When a person has information or knows a secret about someone else, he or she may threaten to share that information if the person, or victim, does not meet certain demands that are made. This is called blackmail and it is a crime.
The information held by the blackmailer must be substantially true and pertain to the victim, the public, a family member of the victim, or associates of the victim. The information that the blackmailer has is typically either embarrassing or socially damaging in nature. Because the information is substantially true, revealing the information is not necessarily criminal. It might not even amount to civil law defamation. Holding the information becomes a crime when there are demands made to withhold the information.
Blackmail is a very similar crime to extortion. The biggest difference between the two crimes is that extortion involves an underlying, independent criminal act. Blackmail, however, does not require a criminal act to be the underlying cause of the demands.
Blackmail itself is derived from a word meaning “tribute” (better known now as protection money) that was paid by English and Scottish border dwellers to Border Reivers, or Free-Booters, in exchange for immunity from raids and other forms of harassment. The tribute was paid in goods or labor (“reditus nigri” or “blackmail”). The opposite of “blackmail” is blanche firmers or reditus albi, or “white rent.” White rent was paid in silver as opposed to labor. br>

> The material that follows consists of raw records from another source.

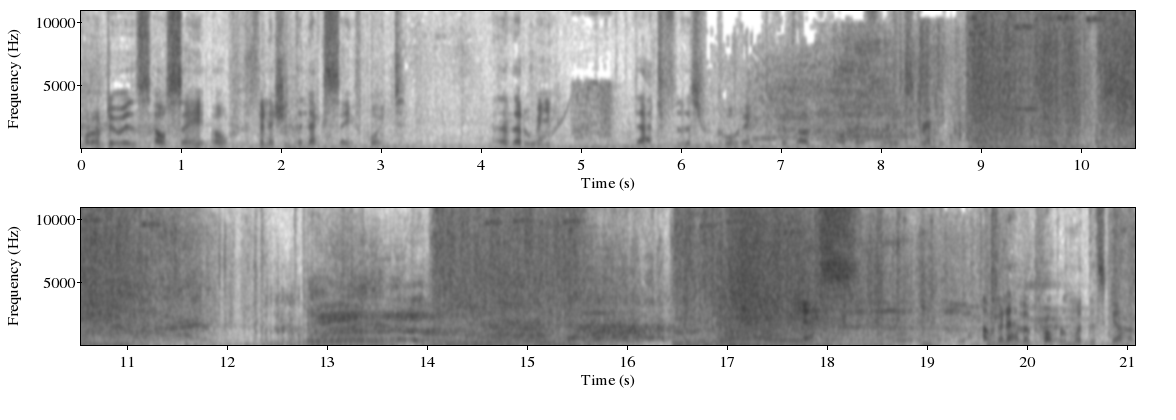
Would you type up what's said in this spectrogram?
what I'll do is I'll say I'll finish at the next save point, and that'll be that for this recording because I've been on here for extremely Yes! I'm gonna have a problem with this gun.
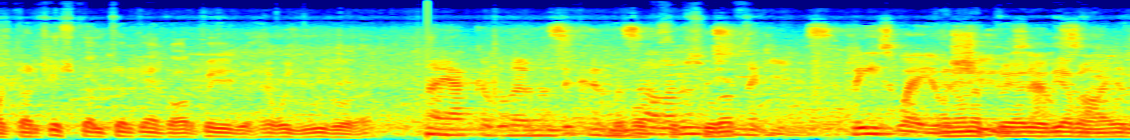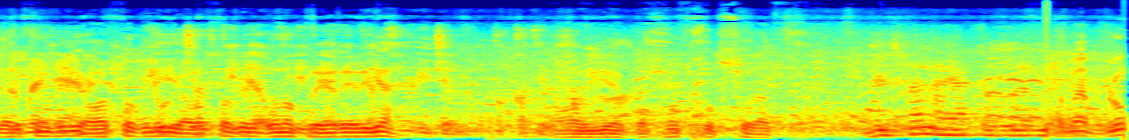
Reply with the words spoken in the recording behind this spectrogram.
और टर्किश कल्चर के तौर पे ये जो है वो यूज़ हो रहा है। Ayakkabılarınızı kırmızı alanın खूबसूरत। dışında giyiniz. Please wear your इन्होंने shoes प्रेयर एरिया outside बनाया of the लड़कियों के लिए औरतों के लिए औरतों के लिए दोनों प्रेयर एरिया और ये बहुत खूबसूरत तो मैं ब्लू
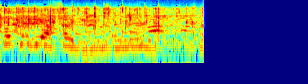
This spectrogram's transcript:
How could it be outside, man?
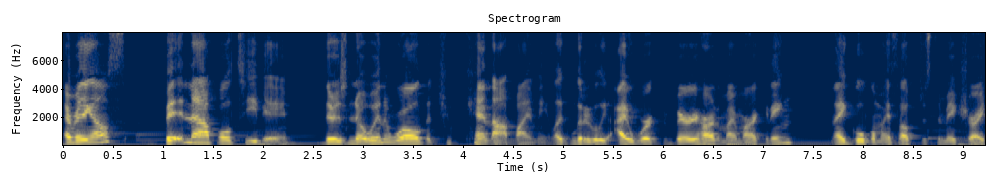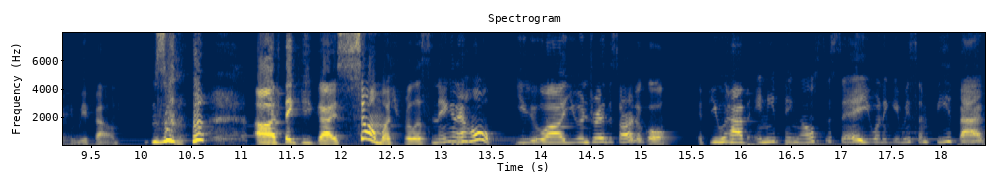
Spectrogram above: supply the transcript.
Everything else, Bitten Apple TV. There's no way in the world that you cannot find me. Like, literally, I worked very hard on my marketing. And I Google myself just to make sure I can be found. uh, thank you guys so much for listening. And I hope you, uh, you enjoyed this article. If you have anything else to say, you want to give me some feedback,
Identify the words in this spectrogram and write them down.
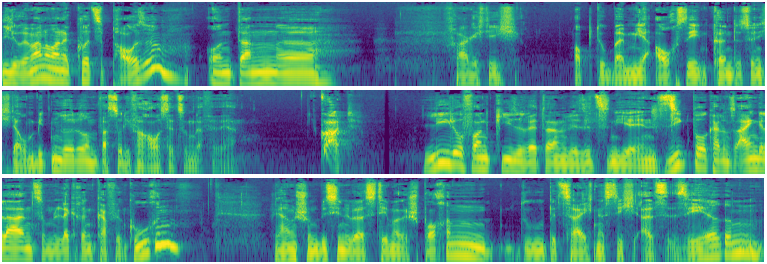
Lilo, wir machen noch mal eine kurze Pause und dann äh, frage ich dich, ob du bei mir auch sehen könntest, wenn ich dich darum bitten würde und was so die Voraussetzungen dafür wären. Gott. Lilo von Kiesewettern, wir sitzen hier in Siegburg, hat uns eingeladen zum leckeren Kaffee und Kuchen. Wir haben schon ein bisschen über das Thema gesprochen. Du bezeichnest dich als Seherin.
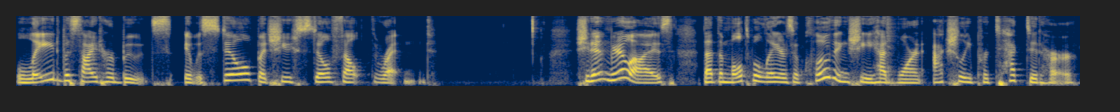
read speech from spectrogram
laid beside her boots. It was still, but she still felt threatened. She didn't realize that the multiple layers of clothing she had worn actually protected her.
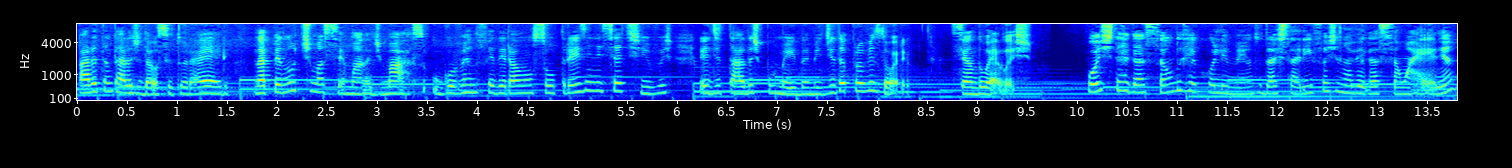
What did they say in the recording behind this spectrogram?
Para tentar ajudar o setor aéreo, na penúltima semana de março, o governo federal lançou três iniciativas editadas por meio da medida provisória, sendo elas postergação do recolhimento das tarifas de navegação aérea,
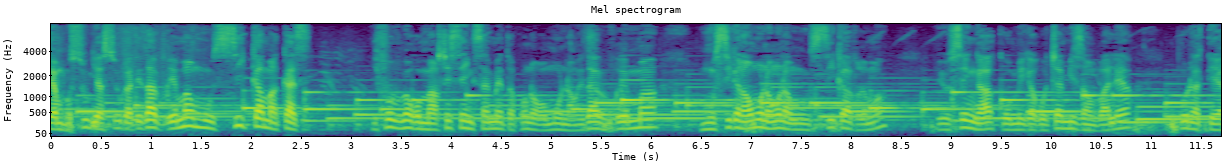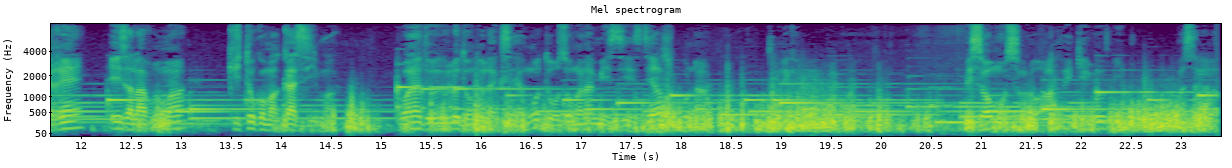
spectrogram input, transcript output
Ya mosuki ya suka te eza vraiment mosika makasi faut vraiment komarche 500 mètres mpona komona eza vraiment mosika na komona yango na mosika vraiment. Mise en valeur mpona terrain. Ezala vraiment kitoko makasi ma wana lodondo tolakisa yango tozonga na messie serge mpona tomeka pesa wa mosolo afin ke lobi basalala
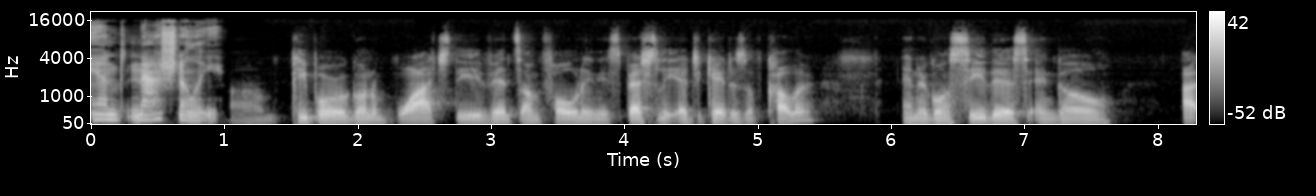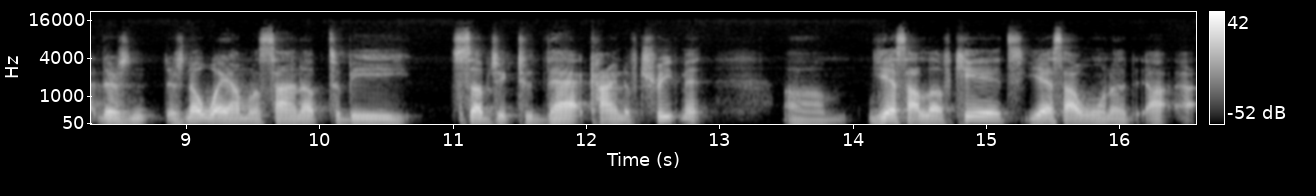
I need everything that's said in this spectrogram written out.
and nationally. Um, people are going to watch the events unfolding, especially educators of color, and they're going to see this and go, there's, there's no way I'm going to sign up to be subject to that kind of treatment. Um, yes, I love kids. Yes, I want to,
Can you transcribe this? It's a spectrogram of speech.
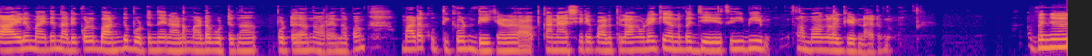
കായലും അതിന്റെ നടുക്കുള്ള ബണ്ട് പൊട്ടുന്നതിനാണ് മട പൊട്ടുന്ന പൊട്ടുക എന്ന് പറയുന്നത്. അപ്പം മട കുത്തിക്കൊണ്ടിരിക്കുകയാണ് കനാശ്ശേരി പാടത്തിൽ അവിടേക്ക് ചെന്നപ്പോൾ ജെ സി ബി സംഭവങ്ങളൊക്കെ ഉണ്ടായിരുന്നു. അപ്പം ഞാൻ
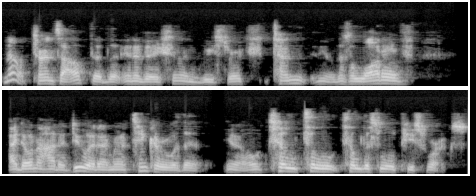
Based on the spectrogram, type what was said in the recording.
no, it turns out that the innovation and research tend, you know, there's a lot of I don't know how to do it. I'm going to tinker with it, you know, till till till this little piece works.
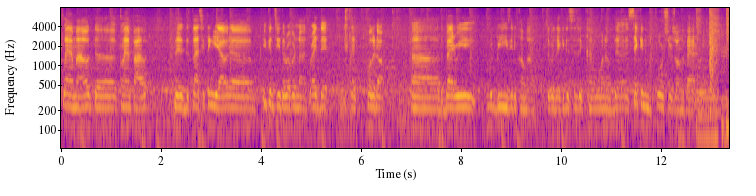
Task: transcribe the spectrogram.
clamp out the clamp out the, the plastic thingy out, uh, you can see the rubber nut right there. Just like pull it off. Uh, the battery would be easy to come out. So like this is a, kind of one of the second enforcers on the battery.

Over the years, many a debt collector has been accused of blackmail; however, those who are pursuing legal debts are typically able to justify their threats of repossession. These threats are justified because, even though it is unpleasant to the “victim,” repossession is a legitimate use of civil law remedies.